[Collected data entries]
^^^^
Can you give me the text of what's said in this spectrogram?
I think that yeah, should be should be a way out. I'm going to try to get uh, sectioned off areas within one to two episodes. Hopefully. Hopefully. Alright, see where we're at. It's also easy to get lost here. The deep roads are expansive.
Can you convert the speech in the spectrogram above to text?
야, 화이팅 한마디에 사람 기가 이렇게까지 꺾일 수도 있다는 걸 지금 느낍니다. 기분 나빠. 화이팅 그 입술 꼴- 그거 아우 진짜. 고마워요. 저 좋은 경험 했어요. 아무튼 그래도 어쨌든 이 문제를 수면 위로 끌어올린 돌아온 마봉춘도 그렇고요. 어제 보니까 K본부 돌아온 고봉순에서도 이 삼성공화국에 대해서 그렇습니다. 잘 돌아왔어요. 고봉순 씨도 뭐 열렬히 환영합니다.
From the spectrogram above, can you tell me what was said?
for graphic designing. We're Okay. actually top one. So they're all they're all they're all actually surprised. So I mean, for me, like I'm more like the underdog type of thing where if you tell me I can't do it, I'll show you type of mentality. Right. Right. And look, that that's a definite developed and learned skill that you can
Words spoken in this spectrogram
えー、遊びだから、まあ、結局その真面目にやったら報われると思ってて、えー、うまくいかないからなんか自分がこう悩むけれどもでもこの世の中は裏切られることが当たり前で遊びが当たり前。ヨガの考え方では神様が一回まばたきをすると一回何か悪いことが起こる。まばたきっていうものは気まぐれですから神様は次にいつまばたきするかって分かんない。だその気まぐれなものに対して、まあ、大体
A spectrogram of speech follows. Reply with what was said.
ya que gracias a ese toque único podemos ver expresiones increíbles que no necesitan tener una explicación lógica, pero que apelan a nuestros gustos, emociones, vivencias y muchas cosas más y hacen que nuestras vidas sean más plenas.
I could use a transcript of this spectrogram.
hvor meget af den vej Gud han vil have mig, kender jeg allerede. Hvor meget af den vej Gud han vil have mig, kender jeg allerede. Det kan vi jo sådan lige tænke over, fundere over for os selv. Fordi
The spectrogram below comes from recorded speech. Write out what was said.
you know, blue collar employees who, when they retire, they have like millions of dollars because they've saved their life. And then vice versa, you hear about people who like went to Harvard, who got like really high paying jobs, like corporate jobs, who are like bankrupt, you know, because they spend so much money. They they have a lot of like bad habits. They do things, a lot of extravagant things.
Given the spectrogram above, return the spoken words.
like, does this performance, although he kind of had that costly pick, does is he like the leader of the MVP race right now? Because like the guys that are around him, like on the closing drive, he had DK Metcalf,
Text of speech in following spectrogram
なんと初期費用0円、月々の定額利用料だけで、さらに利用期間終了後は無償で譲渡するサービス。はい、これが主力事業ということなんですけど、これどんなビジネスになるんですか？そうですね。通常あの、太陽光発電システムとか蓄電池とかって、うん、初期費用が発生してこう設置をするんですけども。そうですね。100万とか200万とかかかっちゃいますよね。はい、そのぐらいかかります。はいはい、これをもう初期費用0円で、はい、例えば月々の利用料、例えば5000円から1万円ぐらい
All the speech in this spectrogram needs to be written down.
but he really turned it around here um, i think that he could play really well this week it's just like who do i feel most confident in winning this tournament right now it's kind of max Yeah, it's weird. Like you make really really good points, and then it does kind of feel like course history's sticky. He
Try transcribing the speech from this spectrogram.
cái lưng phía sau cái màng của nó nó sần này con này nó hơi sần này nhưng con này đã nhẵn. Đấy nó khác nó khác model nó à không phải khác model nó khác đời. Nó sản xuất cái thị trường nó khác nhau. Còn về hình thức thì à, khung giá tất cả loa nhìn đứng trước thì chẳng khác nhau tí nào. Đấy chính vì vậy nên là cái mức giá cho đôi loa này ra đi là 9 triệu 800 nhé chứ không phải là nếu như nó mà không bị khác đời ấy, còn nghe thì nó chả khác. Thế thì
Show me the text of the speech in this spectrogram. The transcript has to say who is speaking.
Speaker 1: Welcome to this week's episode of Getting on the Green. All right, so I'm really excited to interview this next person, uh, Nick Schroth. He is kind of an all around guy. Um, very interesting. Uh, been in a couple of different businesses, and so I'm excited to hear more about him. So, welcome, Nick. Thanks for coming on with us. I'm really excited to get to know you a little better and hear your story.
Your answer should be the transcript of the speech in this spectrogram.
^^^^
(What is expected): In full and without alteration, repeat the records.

(Result for this exercise):
Can you give me the text of what's said in this spectrogram?
I think that yeah, should be should be a way out. I'm going to try to get uh, sectioned off areas within one to two episodes. Hopefully. Hopefully. Alright, see where we're at. It's also easy to get lost here. The deep roads are expansive.
Can you convert the speech in the spectrogram above to text?
야, 화이팅 한마디에 사람 기가 이렇게까지 꺾일 수도 있다는 걸 지금 느낍니다. 기분 나빠. 화이팅 그 입술 꼴- 그거 아우 진짜. 고마워요. 저 좋은 경험 했어요. 아무튼 그래도 어쨌든 이 문제를 수면 위로 끌어올린 돌아온 마봉춘도 그렇고요. 어제 보니까 K본부 돌아온 고봉순에서도 이 삼성공화국에 대해서 그렇습니다. 잘 돌아왔어요. 고봉순 씨도 뭐 열렬히 환영합니다.
From the spectrogram above, can you tell me what was said?
for graphic designing. We're Okay. actually top one. So they're all they're all they're all actually surprised. So I mean, for me, like I'm more like the underdog type of thing where if you tell me I can't do it, I'll show you type of mentality. Right. Right. And look, that that's a definite developed and learned skill that you can
Words spoken in this spectrogram
えー、遊びだから、まあ、結局その真面目にやったら報われると思ってて、えー、うまくいかないからなんか自分がこう悩むけれどもでもこの世の中は裏切られることが当たり前で遊びが当たり前。ヨガの考え方では神様が一回まばたきをすると一回何か悪いことが起こる。まばたきっていうものは気まぐれですから神様は次にいつまばたきするかって分かんない。だその気まぐれなものに対して、まあ、大体
A spectrogram of speech follows. Reply with what was said.
ya que gracias a ese toque único podemos ver expresiones increíbles que no necesitan tener una explicación lógica, pero que apelan a nuestros gustos, emociones, vivencias y muchas cosas más y hacen que nuestras vidas sean más plenas.
I could use a transcript of this spectrogram.
hvor meget af den vej Gud han vil have mig, kender jeg allerede. Hvor meget af den vej Gud han vil have mig, kender jeg allerede. Det kan vi jo sådan lige tænke over, fundere over for os selv. Fordi
The spectrogram below comes from recorded speech. Write out what was said.
you know, blue collar employees who, when they retire, they have like millions of dollars because they've saved their life. And then vice versa, you hear about people who like went to Harvard, who got like really high paying jobs, like corporate jobs, who are like bankrupt, you know, because they spend so much money. They they have a lot of like bad habits. They do things, a lot of extravagant things.
Given the spectrogram above, return the spoken words.
like, does this performance, although he kind of had that costly pick, does is he like the leader of the MVP race right now? Because like the guys that are around him, like on the closing drive, he had DK Metcalf,
Text of speech in following spectrogram
なんと初期費用0円、月々の定額利用料だけで、さらに利用期間終了後は無償で譲渡するサービス。はい、これが主力事業ということなんですけど、これどんなビジネスになるんですか？そうですね。通常あの、太陽光発電システムとか蓄電池とかって、うん、初期費用が発生してこう設置をするんですけども。そうですね。100万とか200万とかかかっちゃいますよね。はい、そのぐらいかかります。はいはい、これをもう初期費用0円で、はい、例えば月々の利用料、例えば5000円から1万円ぐらい
All the speech in this spectrogram needs to be written down.
but he really turned it around here um, i think that he could play really well this week it's just like who do i feel most confident in winning this tournament right now it's kind of max Yeah, it's weird. Like you make really really good points, and then it does kind of feel like course history's sticky. He
Try transcribing the speech from this spectrogram.
cái lưng phía sau cái màng của nó nó sần này con này nó hơi sần này nhưng con này đã nhẵn. Đấy nó khác nó khác model nó à không phải khác model nó khác đời. Nó sản xuất cái thị trường nó khác nhau. Còn về hình thức thì à, khung giá tất cả loa nhìn đứng trước thì chẳng khác nhau tí nào. Đấy chính vì vậy nên là cái mức giá cho đôi loa này ra đi là 9 triệu 800 nhé chứ không phải là nếu như nó mà không bị khác đời ấy, còn nghe thì nó chả khác. Thế thì
Show me the text of the speech in this spectrogram. The transcript has to say who is speaking.
Speaker 1: Welcome to this week's episode of Getting on the Green. All right, so I'm really excited to interview this next person, uh, Nick Schroth. He is kind of an all around guy. Um, very interesting. Uh, been in a couple of different businesses, and so I'm excited to hear more about him. So, welcome, Nick. Thanks for coming on with us. I'm really excited to get to know you a little better and hear your story.
Your answer should be the transcript of the speech in this spectrogram.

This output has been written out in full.